Reformation and Mendelssohn and Bach
Anniversaries bump into each other on this Discoveries from the Fleisher Collection, Saturday from 5 to 6 pm on WRTI. It’s year 500 since the beginning of the Reformation, almost to the day, when Martin Luther posted 95 theological and ecclesiastical points he wished to debate with all comers. Nobody dared to take him up on it, but from the door of the Wittenberg Castle Church in 1517 a revolution in religion, humanism, freedom, and language swept across the world. And it was accompanied by music.
The dust was far from settled in 1530 when the “Lutherans,” as they were being called, put together a meticulously reasoned defense of what they believed, and presented it to Charles V, the Holy Roman Emperor. They wrote it in Augsburg, so this Augsburg Confession became a founding document of Lutheranism, and by extension, a pivotal moment for what would become Germany. In 1830, the 300th anniversary of that Confession, celebrations took place throughout Germany, particularly in Augsburg itself.
It was for Lent, though, and Leipzig would not permit extravagant cantatas during this penitential season, so Bach rewrote Cantata No. 80 for the Feast of the Reformation.
Felix Mendelssohn had already begun composing a celebratory symphony for this in 1829. But because of illness and touring, he missed the deadline.

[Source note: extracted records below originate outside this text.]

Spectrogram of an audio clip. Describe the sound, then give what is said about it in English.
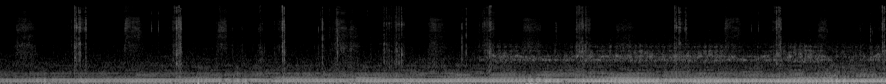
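A student teacher cuts through thick cardboard with real scissors while making crafts, a steady series of short, crisp snips and scrapes, heard over a constant low humming drone with no talking. “The student teacher cuts into the thick cardboard.”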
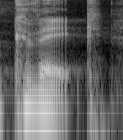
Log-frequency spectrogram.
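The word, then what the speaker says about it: kveik: Seeing some, a Norwegian told me it's like quake, like earthquake, except with a V in it. So kvake.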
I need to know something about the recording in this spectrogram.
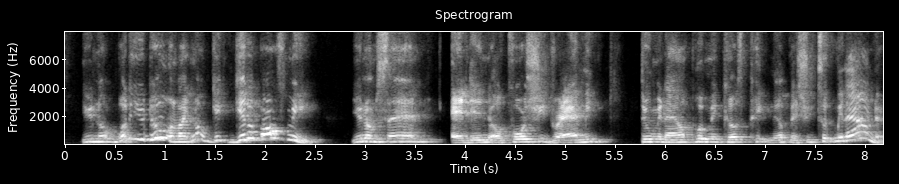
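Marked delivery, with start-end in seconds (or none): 0.2-2.6 put-on very high, rising, protesting yell. Recounting a police officer trying to cuff them, retelling own yelling. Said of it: "I didn't start yelling back at this lady".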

He had offered a version of it to Augsburg, but the city turned it down. A Paris orchestra also demurred. Mendelssohn finally completed it and conducted the premiere in 1832, in Berlin.
He placed into the symphony’s beginning what is known as the “Dresden Amen,” a bit of liturgical music known well in both Catholic and Lutheran churches. Wagner would later quote it in Parsifal and elsewhere. But Mendelssohn put the big statement of the Reformation—its national anthem, you might say—in the last movement. Martin Luther’s music for his own versification of Psalm 46, “A Mighty Fortress Is Our God” (Ein feste Burg ist unser Gott) receives a grand treatment from Mendelssohn. He later didn’t care for the youthful work, but after his death this second symphony of his was discovered and listed as No. 5.
The 80th in the catalog of cantatas by Johann Sebastian Bach uses the same Luther tune, but it took a while to reach the form we now know. This “Ein’ feste Burg” Cantata was used in Leipzig, where Bach lived from 1723 until his death in 1750. But he actually wrote much of the music when he was in Weimar, mostly from 1708 until 1717. It was for Lent, though, and Leipzig would not permit extravagant cantatas during this penitential season, so Bach rewrote it for the Feast of the Reformation on October 31st, and revised it again, sometime in the late 1720s and early ’30s.
What a work this is. Many of the Bach cantatas are intimate and jewel-like, but this is a huge outpouring of jubilant praise and musical explosion. The expansive opening choral fantasia is one of the most elaborate motets ever written. This is the Bach that astounds us just he did Felix Mendelssohn, when the 20 year old revived Bach’s St. Matthew Passion for its 100th anniversary—in 1829, the same year he began composing the Reformation Symphony.